rrick Club with Alexander, who gave him some money, probably what he had asked for, although the exact amount is not stated. Anyhow he now had enough to pay the rent of the holiday house and Cyril’s school fees. ‘I dare not lodge the money in the bank, as I have overdrawn £40,’ he told Douglas, ‘but I think of hiding gold in the garden.’ Towards the end of October he again wrote to Alexander:

  As you wished to see my somewhat farcical comedy, I send you the first copy of it. It is called Lady Lancing on the cover: but the real title is The Importance of Being Earnest. When you read the play, you will see the title’s punning meaning. Of course the play is not suitable to you at all: you are a romantic actor; the people it wants are actors like Wyndham and Hawtrey … But, of course, read it, and let me know what you think about it. I have very good offers from America for it.

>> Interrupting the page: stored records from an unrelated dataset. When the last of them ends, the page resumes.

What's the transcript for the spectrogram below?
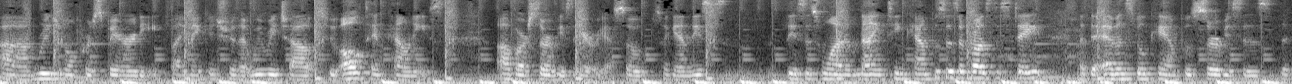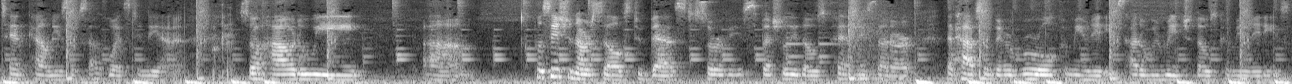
um, regional prosperity by making sure that we reach out to all 10 counties of our service area. So, so again, this this is one of 19 campuses across the state, but the Evansville campus services the 10 counties of Southwest Indiana. Okay. So, how do we um, position ourselves to best service, especially those families that are that have some very rural communities? How do we reach those communities?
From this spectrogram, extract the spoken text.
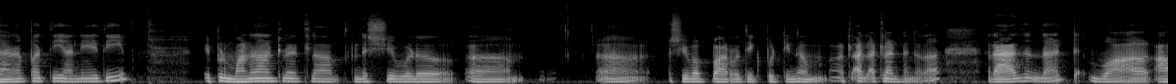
గణపతి అనేది ఇప్పుడు మన దాంట్లో ఎట్లా అంటే శివుడు శివ పార్వతికి పుట్టిన అట్లా అట్లా అంటాం కదా. రాదన్ దట్ వా ఆ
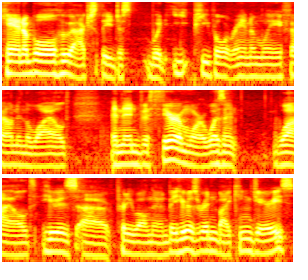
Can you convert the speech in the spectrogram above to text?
Cannibal, who actually just would eat people randomly, found in the wild. And then Vithiramor wasn't wild. He was uh, pretty well known, but he was ridden by King Jaehaerys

  At first Alexander was not attracted by the play as he had been by Lady Windermere’s Fan, nor was he convinced about the good offers from America which Wilde had stressed in his letter. Hence he took the author’s hint and sent it to Charles Wyndham, the actor-manager and lessee of the Criterion Theatre. However, two months later, in January 1895, two things caused Alexander to change his mind. First, he was impressed by the opening success of An Ideal Husband at the Haymarket. Secondly, he had agreed to put on Henry James’s play Guy Domville at the St. James’s Theatre, and in the event the production had opened disastrously, the author and the actor-manager, who played the name part, both being hissed off the stage on the first night. Alexander kept the James play on for a month, losing nearly £2,000 by doing so, until he realised that he was going to have to put on another production to retrieve the unfortunate failure. Remembering Wilde’s play, he asked Wyndham to let him have it back. Wyndham agreed subject to one condition, that Wilde should write another play for him before writing another for Alexander. This condition was quite acceptable to Alexander. But there was a further difficulty. As originally written The Importance of Being Earnest consisted of four fairly lengthy Acts, which Alexander considered would make the whole too long, if the play was to be preceded by a ‘curtain raiser’, the short piece which was customary in those days.